Web Vulnerabilities assessment
INFRASEG's team of ethical hackers will emulate an attack from the internet towards your web page, from multiple directions and concurrently and sequentially. Among others, you will look for:
- General status of the installed application.
- Review of file and directory permissions.
- External review of the server where the website is installed and if it has the minimum security requirements in the software configuration and protocols.
- Detection of malware installed in the application that may cause functional or reputational problems for the organization.
Following this, a series of reconnaissance analyzes are carried out that consist of the following activities:

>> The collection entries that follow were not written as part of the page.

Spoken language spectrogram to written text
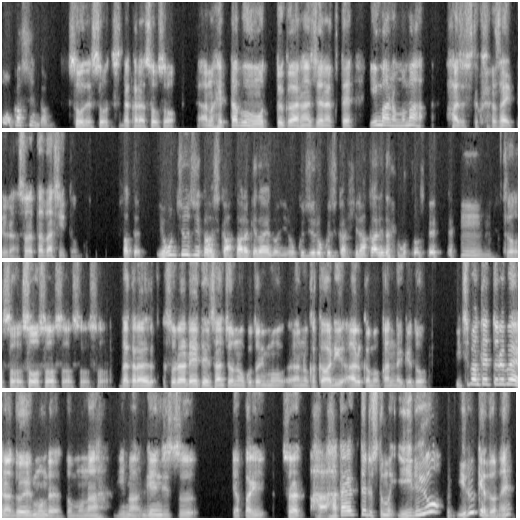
おかしいんだもん。そうです、そうです。だからそうそう。あの、減った分をっていうか話じゃなくて、今のまま外してくださいっていうのは、それは正しいと思だって40時間しか働けないのに66時間開かれないもので。うん。そうそう、そうそうそうそうそう。だから、それは0.3兆のことにも、あの、関わりあるかもわかんないけど、一番手っ取り早いのはどういう問題だと思うな。今、現実、やっぱり、それは、は、働いてる人もいるよ？いるけどね。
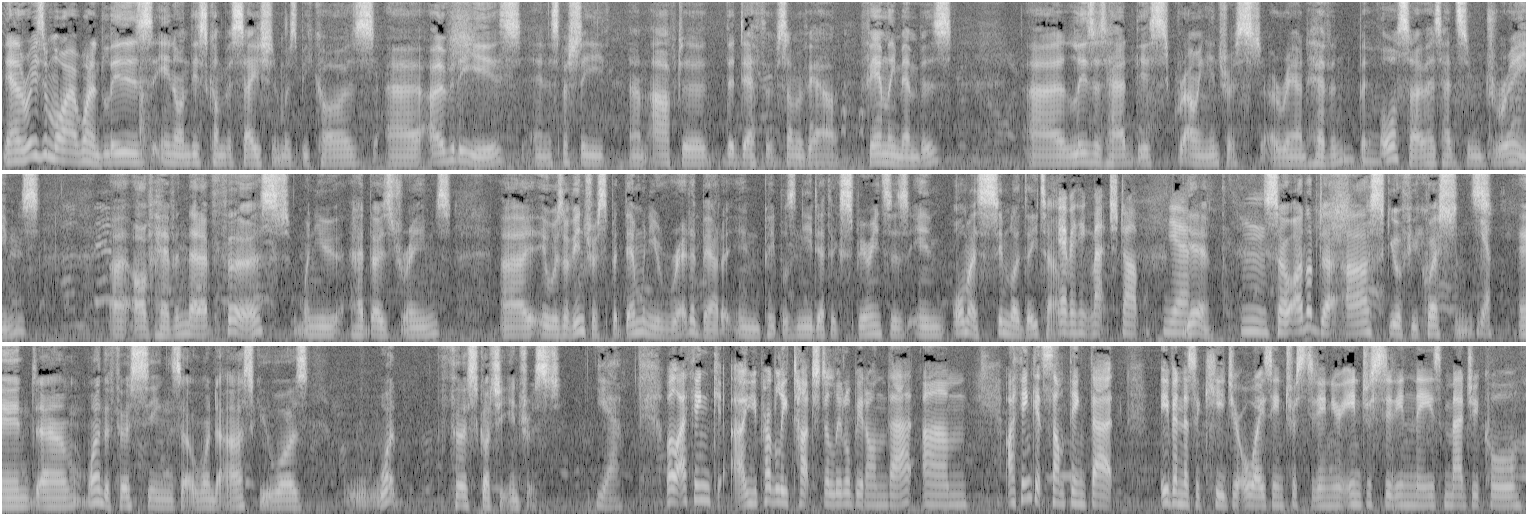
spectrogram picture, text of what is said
Now, the reason why I wanted Liz in on this conversation was because uh, over the years, and especially um, after the death of some of our family members, uh, Liz has had this growing interest around heaven, but also has had some dreams uh, of heaven that at first, when you had those dreams, uh, it was of interest, but then when you read about it in people's near death experiences in almost similar detail. Everything matched up. Yeah. Yeah. So I'd love to ask you a few questions. Yeah. And um, one of the first things I wanted to ask you was what first got your interest? Yeah. Well, I think uh, you probably touched a little bit on that. Um, I think it's something that even as a kid you're always interested in. You're interested in these magical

Once the above is completed, a series of tests will be carried out, using commercial and open source tools, in order to violate the application to be evaluated. Here are some of the tests to perform in the application:
- Authenticated users have a robust and cryptographically secure association with their sessions.

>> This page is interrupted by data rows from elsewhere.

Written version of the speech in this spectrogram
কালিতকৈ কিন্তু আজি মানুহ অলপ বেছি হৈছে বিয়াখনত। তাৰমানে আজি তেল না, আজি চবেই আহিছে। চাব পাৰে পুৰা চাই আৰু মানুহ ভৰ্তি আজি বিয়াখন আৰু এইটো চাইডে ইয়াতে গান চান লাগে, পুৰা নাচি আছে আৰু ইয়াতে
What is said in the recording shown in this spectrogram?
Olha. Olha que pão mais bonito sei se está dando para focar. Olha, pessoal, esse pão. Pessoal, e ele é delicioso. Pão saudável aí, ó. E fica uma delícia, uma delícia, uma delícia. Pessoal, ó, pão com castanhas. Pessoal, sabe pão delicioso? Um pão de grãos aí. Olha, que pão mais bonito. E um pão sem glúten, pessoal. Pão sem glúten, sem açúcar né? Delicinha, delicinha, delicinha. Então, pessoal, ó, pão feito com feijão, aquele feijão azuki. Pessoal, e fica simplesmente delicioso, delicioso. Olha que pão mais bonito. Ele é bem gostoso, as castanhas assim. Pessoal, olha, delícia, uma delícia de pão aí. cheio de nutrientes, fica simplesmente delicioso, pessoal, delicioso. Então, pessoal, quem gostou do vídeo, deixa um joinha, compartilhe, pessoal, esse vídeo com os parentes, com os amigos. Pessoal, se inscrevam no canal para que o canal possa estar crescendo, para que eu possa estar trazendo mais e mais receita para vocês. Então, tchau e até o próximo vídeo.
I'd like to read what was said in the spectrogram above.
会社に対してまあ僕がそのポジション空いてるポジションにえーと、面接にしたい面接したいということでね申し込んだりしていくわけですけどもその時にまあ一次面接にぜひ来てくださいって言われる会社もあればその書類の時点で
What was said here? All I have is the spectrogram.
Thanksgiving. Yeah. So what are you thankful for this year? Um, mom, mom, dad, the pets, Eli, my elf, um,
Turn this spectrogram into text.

- Authorization checks are enforced.
- Typical web attacks are prevented, such as session reuse, forgery and interception.

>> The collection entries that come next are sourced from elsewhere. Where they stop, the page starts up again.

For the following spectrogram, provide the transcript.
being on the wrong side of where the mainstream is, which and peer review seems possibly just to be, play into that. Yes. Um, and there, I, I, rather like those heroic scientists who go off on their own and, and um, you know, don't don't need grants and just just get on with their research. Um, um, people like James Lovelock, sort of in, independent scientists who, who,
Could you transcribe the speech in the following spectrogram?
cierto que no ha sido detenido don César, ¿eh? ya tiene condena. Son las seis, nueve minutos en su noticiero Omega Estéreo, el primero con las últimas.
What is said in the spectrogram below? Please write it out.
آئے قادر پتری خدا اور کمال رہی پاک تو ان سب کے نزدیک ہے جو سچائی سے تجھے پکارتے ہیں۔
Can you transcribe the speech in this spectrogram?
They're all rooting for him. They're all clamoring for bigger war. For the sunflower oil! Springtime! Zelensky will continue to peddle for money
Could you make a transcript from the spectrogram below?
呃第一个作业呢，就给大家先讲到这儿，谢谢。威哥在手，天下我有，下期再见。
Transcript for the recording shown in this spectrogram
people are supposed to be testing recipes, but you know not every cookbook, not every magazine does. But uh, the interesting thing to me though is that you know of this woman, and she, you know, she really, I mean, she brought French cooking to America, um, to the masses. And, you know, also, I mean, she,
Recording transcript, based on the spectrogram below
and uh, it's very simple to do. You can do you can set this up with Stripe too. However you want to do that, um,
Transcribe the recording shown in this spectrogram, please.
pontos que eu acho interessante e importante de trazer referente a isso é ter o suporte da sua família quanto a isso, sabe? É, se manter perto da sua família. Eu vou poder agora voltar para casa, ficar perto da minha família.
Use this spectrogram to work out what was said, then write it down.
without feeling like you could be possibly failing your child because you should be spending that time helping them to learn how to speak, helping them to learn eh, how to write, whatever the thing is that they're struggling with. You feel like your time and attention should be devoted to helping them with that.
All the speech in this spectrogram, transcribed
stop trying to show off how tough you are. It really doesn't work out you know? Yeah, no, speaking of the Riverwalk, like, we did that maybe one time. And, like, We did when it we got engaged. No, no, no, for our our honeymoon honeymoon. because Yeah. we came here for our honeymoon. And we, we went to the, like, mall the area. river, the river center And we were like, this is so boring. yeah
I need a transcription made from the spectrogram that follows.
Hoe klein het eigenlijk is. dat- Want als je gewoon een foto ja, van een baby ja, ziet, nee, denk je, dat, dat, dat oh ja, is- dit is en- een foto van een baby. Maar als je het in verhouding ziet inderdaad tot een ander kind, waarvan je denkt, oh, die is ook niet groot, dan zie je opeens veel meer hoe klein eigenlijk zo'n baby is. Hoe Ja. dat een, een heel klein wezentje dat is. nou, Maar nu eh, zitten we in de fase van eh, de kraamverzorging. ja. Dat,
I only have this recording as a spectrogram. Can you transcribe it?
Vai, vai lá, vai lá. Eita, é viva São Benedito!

In this service, INFRASEG consultants position themselves outside your infrastructure and start an attack on different targets that allow us to access internal resources or only affect the availability of customer services. This service simulates what a cybercriminal would do standing on the external perimeter of their platforms. The most common is to check the website, Wi-Fi networks and any part of the infrastructure exposed to the Internet.
In this service, INFRASEG consultants position themselves inside your infrastructure and begin to analyze the environment to then carry out an attack to escalate privileges and/or obtain or "listen" information from the internal network. The purpose of our internal pentesting is to try to become super users of the platforms that we find. This service simulates an insider who can be a disgruntled employee or someone who was deliberately contacted to steal information in exchange for money or extortion.
Certainly an insider can do much more damage than many cybercriminals from the external perimeter, since they have knowledge, institution applications, credentials and permissions that are difficult to obtain from outside.
Among others we are looking for:
- Unpatched servers and devices
- Shared folders
- Insecure internal Wi-Fi
- Generic users
- Misuse of passwords
- Test operation of internal systems (IDS/IPS)
- Sending sensitive information abroad, examples:
- Credit card numbers
- Customer information
- Confidential documents